▶ **YOUR OBJECTIVE**
The needed output is the run of lines below from the one containing "Voice recording transcription" through the one containing "Speech-to-text result for this spectrogram", copied exactly and free of pictures.

▶ **RECORD EXCERPTS**
___

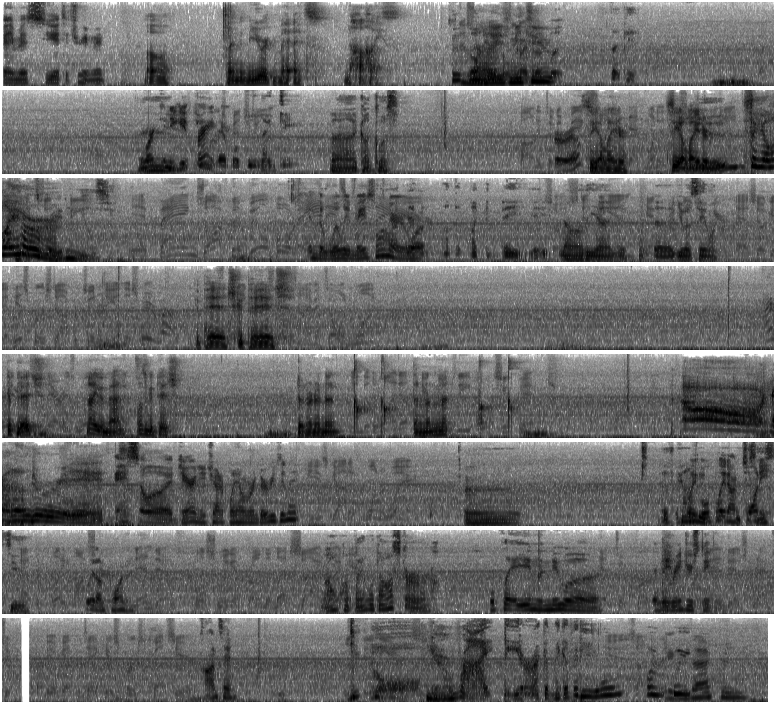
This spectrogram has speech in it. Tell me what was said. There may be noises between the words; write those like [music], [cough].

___

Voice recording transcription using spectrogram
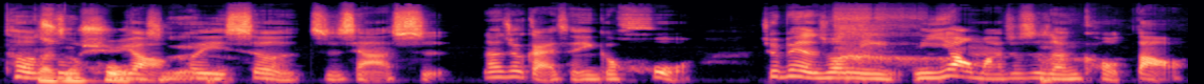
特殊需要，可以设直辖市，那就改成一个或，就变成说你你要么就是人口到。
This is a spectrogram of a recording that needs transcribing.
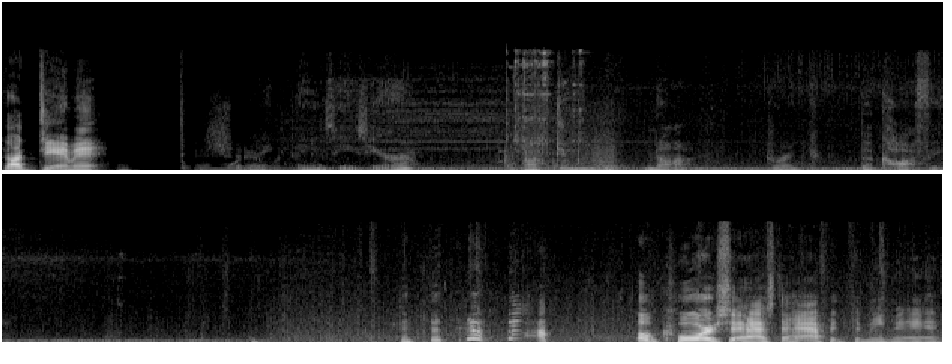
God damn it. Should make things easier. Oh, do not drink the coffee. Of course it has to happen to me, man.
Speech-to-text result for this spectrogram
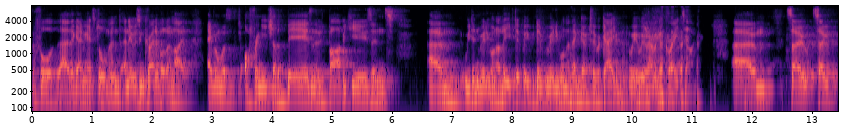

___

▶ **SOLUTION TO THIS EXERCISE**
Voice recording transcription using spectrogram
特殊需要，可以设直辖市，那就改成一个或，就变成说你你要么就是人口到。
This is a spectrogram of a recording that needs transcribing.
God damn it. Should make things easier. Oh, do not drink the coffee. Of course it has to happen to me, man.
Speech-to-text result for this spectrogram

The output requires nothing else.